For many within the gay community The Act represents a contemporary part of our history, which is either not spoken about or turned into theatre/film/literature. A many younger gay boys and men are still unaware of this history do you think films like yours will encourage wider discussions about this history and the effects it had on a generation of gay men?
I hope so. Pete and I sent the film to a couple of colleagues who are younger than us (in their twenties). I was interested in their reactions. They seemed to really engage with it, but also certain elements of the story were new to them. It was great that we were opening up elements of queer history. Stories are great for that – they’re not preachy, but get under your skin, so are a great way of exploring history.
"It was a bit of a dream, and having done this for twenty plus years I can say it is rare that projects come together as quickly or easily."
Looking back, is there anything you would have done differently on this film?
Oh loads of things – there always are. But they are usually tiny moments that are really all about the stresses and strains of the shoot. Overall, I’m proud of the film, and the things I would change are less about changing this film and more about learning and implementing when I make another film.

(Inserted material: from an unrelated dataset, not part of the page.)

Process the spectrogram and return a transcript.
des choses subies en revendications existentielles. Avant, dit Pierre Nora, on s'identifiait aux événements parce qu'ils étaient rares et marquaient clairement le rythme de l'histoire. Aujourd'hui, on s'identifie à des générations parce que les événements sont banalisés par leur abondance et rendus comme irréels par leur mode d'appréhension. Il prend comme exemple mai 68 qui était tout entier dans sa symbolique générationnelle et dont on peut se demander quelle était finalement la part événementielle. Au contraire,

Where did your passion for filmmaking come from?
When I was a teenager, I was terrible at science. One day our science teacher set us a project to investigate fossil fuels. I asked if I could do mine as a documentary film. My teacher said yes (probably to shut me up, and assuming I wouldn’t go through with it), but it was the one time I actually got good grades on a science project. I’ve always connected to subjects though story – whether that be on film or on stage.
Has your approach to your short film changed much since your debut?

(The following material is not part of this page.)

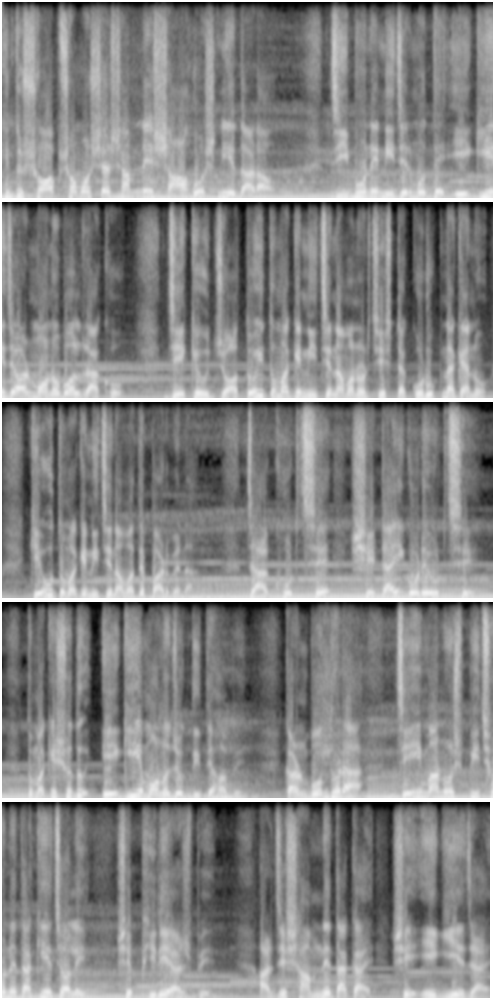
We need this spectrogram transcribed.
কিন্তু সব সমস্যার সামনে সাহস নিয়ে দাঁড়াও। জীবনে নিজের মধ্যে এগিয়ে যাওয়ার মনোবল রাখো। যে কেউ যতই তোমাকে নিচে নামানোর চেষ্টা করুক না কেন, কেউ তোমাকে নিচে নামাতে পারবে না। যা ঘটছে সেটাই গড়ে উঠছে। তোমাকে শুধু এগিয়ে মনোযোগ দিতে হবে। কারণ বন্ধুরা, যেই মানুষ পিছনে তাকিয়ে চলে, সে ফিরে আসবে। আর যে সামনে তাকায়, সে এগিয়ে যায়।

Totally. Short films are a very specific wonderful art form, and you need to embrace it. My first film was over 20 mins long. Everyone makes their first short way too long. I’m learning about economical film making.
Should filmmakers continue to push their boundaries of the films and stories they want to tell?
Do you have any tips or advice you would offer a fellow filmmaker?
Do it, make mistakes, do it again, make new mistakes.
And finally, what do you hope people will take away from The Act?
I hope they’ll enjoy it, that it will move them and make them laugh. I hope for those who lived through the period the film depicts it will bare witness to their experiences, and for those for whom the story is new I hope it unlocks a period of history for them.